Revisiting metazoan phylogeny with genomic sampling of all phyla


Laumer, C.E.,, Fernández, R., Lemer, S., Combosch, D. J., Kocot, K., Andrade, S. C. S., Sterrer, W., M.V. Sørensen, and G. Giribet. 2019. “Revisiting metazoan phylogeny with genomic sampling of all phyla.” Proceedings of the Royal Society B: Biological Sciences 286: 20190831.

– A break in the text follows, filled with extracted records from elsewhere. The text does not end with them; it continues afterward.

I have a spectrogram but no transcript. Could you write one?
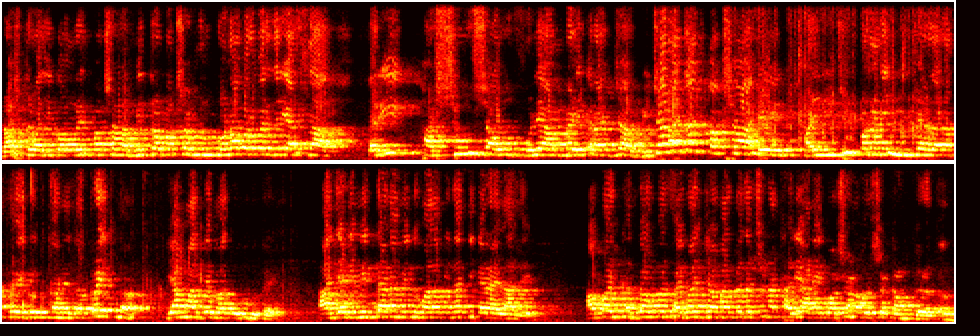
राष्ट्रवादी काँग्रेस पक्ष हा मित्र पक्ष म्हणून कोणाबरोबर जरी असला तरी हा शिवशाहू फुले आंबेडकरांच्या विचाराचाच पक्ष आहे आणि निश्चितपणाने ही विचारधारा पुढे घेऊन जाण्याचा प्रयत्न या माध्यमातून होत आहे. आज या निमित्तानं मी तुम्हाला विनंती करायला आले. आपण खतगावकर साहेबांच्या मार्गदर्शनाखाली अनेक वर्षानुवर्ष काम करत आहोत.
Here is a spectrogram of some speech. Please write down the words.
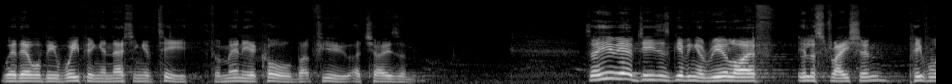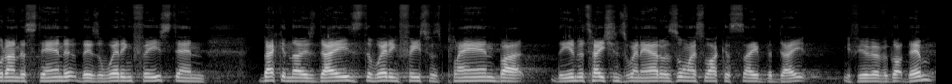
where there will be weeping and gnashing of teeth, for many are called, but few are chosen. So here we have Jesus giving a real life illustration. People would understand it. There's a wedding feast, and back in those days, the wedding feast was planned, but the invitations went out. It was almost like a save the date, if you've ever got them.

Proper biological interpretation of a phylogeny can sometimes hinge on the placement of key taxa-or fail when such key taxa are not sampled. In this light, we here present the first attempt to investigate (though not conclusively resolve) animal relationships using genome-scale data from all phyla. Results from the site-heterogeneous CAT + GTR model recapitulate many established major clades, and strongly confirm some recent discoveries, such as a monophyletic Lophophorata, and a sister group relationship between Gnathifera and Chaetognatha, raising continued questions on the nature of the spiralian ancestor. We also explore matrix construction with an eye towards testing specific relationships; this approach uniquely recovers support for Panarthropoda, and shows that Lophotrochozoa (a subclade of Spiralia) can be constructed in strongly conflicting ways using different taxon- and/or orthologue sets. Dayhoff-6 recoding sacrifices information, but can also reveal surprising outcomes, e.g. full support for a clade of Lophophorata and Entoprocta + Cycliophora, a clade of Placozoa + Cnidaria, and raising support for Ctenophora as sister group to the remaining Metazoa, in a manner dependent on the gene and/or taxon sampling of the matrix in question. Future work should test the hypothesis that the few remaining uncertainties in animal phylogeny might reflect violations of the various stationarity assumptions used in contemporary inference methods.